Facebook’s ongoing attempt to reckon with its impact on civil life continued today with the company acknowledging that its platform is not always good for democracy.

In a set of blog posts published as part of its “Hard Questions” series, Facebook execs and outside experts assess the company’s impact on elections, partisan politics, and fake news. As ever, Facebook tempers its self-criticism. For example, referring to “the damage that the internet can do to even a well-functioning democracy” (our emphasis), rather than damage caused by Facebook specifically. But, it does admit to a sliver more responsibility — taking the company one step further from CEO Mark Zuckerberg’s comments in 2016 that it was “crazy” to say Facebook influenced the US election.

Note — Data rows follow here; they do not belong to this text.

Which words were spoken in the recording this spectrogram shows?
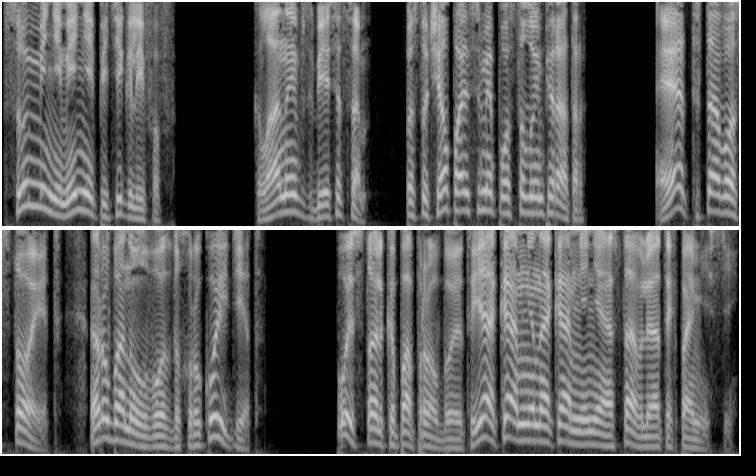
в сумме не менее пяти глифов. Кланы взбесятся. Постучал пальцами по столу император. «Это того стоит», — рубанул воздух рукой дед. «Пусть только попробуют, я камня на камне не оставлю от их поместий.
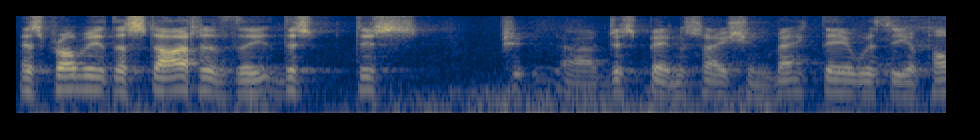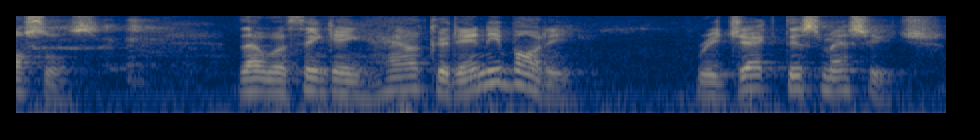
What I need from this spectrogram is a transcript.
It's probably at the start of the, this, this uh, dispensation, back there with the apostles. They were thinking, how could anybody reject this message?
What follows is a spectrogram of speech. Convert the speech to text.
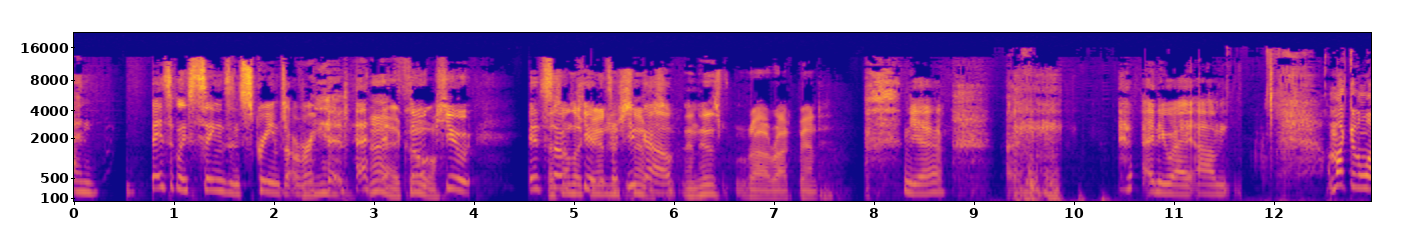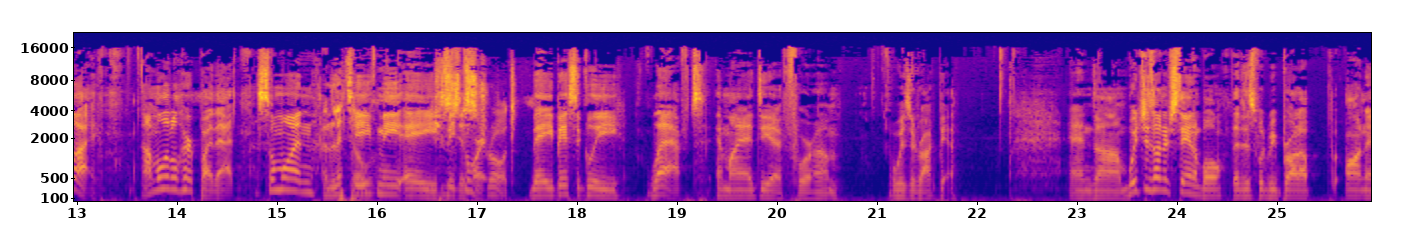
and basically sings and screams over it and Hey, it's cool. so cute it's That so sounds like cute Andrew it's like you Sims go and his uh, rock band. yeah anyway um I'm not gonna lie. I'm a little hurt by that. Someone A gave me a You snort. They basically laughed at my idea for um, a Wizard Rock band. And um, which is understandable that this would be brought up on a,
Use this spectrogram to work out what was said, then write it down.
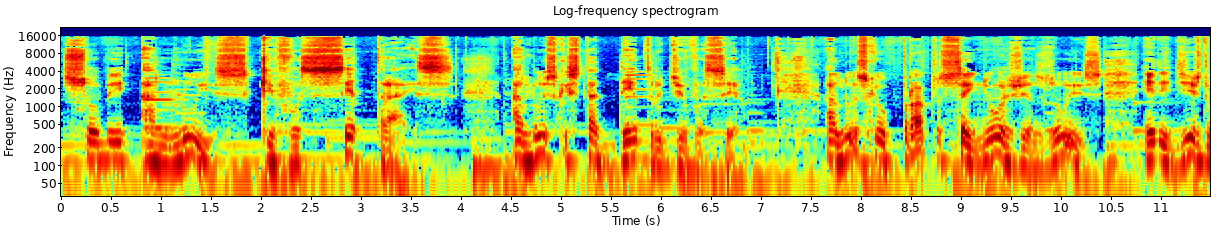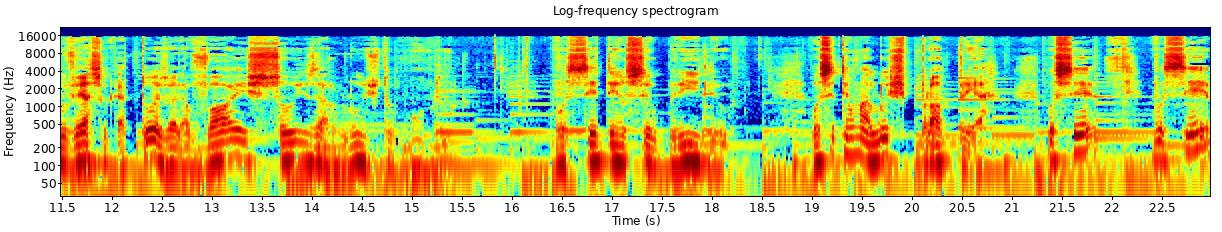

The 2016 US elections were a wake-up call for Facebook

As Facebook’s global politics and government outreach director Katie Harbath tells it, this was the moment the company began to recognize its influence on democracy, for better or for worse. “From the Arab Spring to robust elections around the globe, social media seemed like a positive,” writes Harbarth. “The last US presidential campaign changed that, with foreign interference that Facebook should have been quicker to identify to the rise of ‘fake news’ and echo chambers.”

In another post, Facebook’s product manage for civic engagement, Samidh Chakrabarti, expands on these issues. He points out many positives — that the company helps keep people informed about politics, and that it’s a venue for debate — but cautions that the company will never be able to completely stamp out its problems. On the spread of fake news and misinformation on Facebook, he writes: “Even with all these countermeasures, the battle will never end.”

Since November 2016, Facebook has moved to address these issues in concrete ways. This month, the company started to reengineer the News Feed, demoting content from news outlets in favor of activity from friends. It’s also going to start polling users on which sources they trust. “We feel a responsibility to make sure our services aren’t just fun to use, but also good for people’s well-being,” said Zuckerberg.

Could Facebook’s solutions make things worse?

Arguably, though, these moves also exacerbate existing problems. If users get less news from news sources, they’re more likely to share sensationalized stories, say reports. And if people are given the task of judging which outlets they find trustworthy, what’s to stop them simply voting in line with sites that support their worldview? This perpetuates the problem of polarization and “echo chamber” politics — which Cass Sunstein, a professor at Harvard Law School, calls “a nightmare” in a blog post published today for Facebook.

It’s also important to note that although much of Facebook’s attention is focused on the US and the influence of Russia on the 2016 election, in other parts of the world the situation is more dire. A recent report from BuzzFeed in Cambodia illustrated Facebook’s problematic role in politics, with the country’s authoritarian prime minister Hun Sen (last year Sen banned the main opposition party) using the site to push pro-government messages while identifying, and often jailing, critics.

As Facebook’s Chakrabarti writes: “If there’s one fundamental truth about social media’s impact on democracy it’s that it amplifies human intent — both good and bad [...] I wish I could guarantee that the positives are destined to outweigh the negatives, but I can’t.”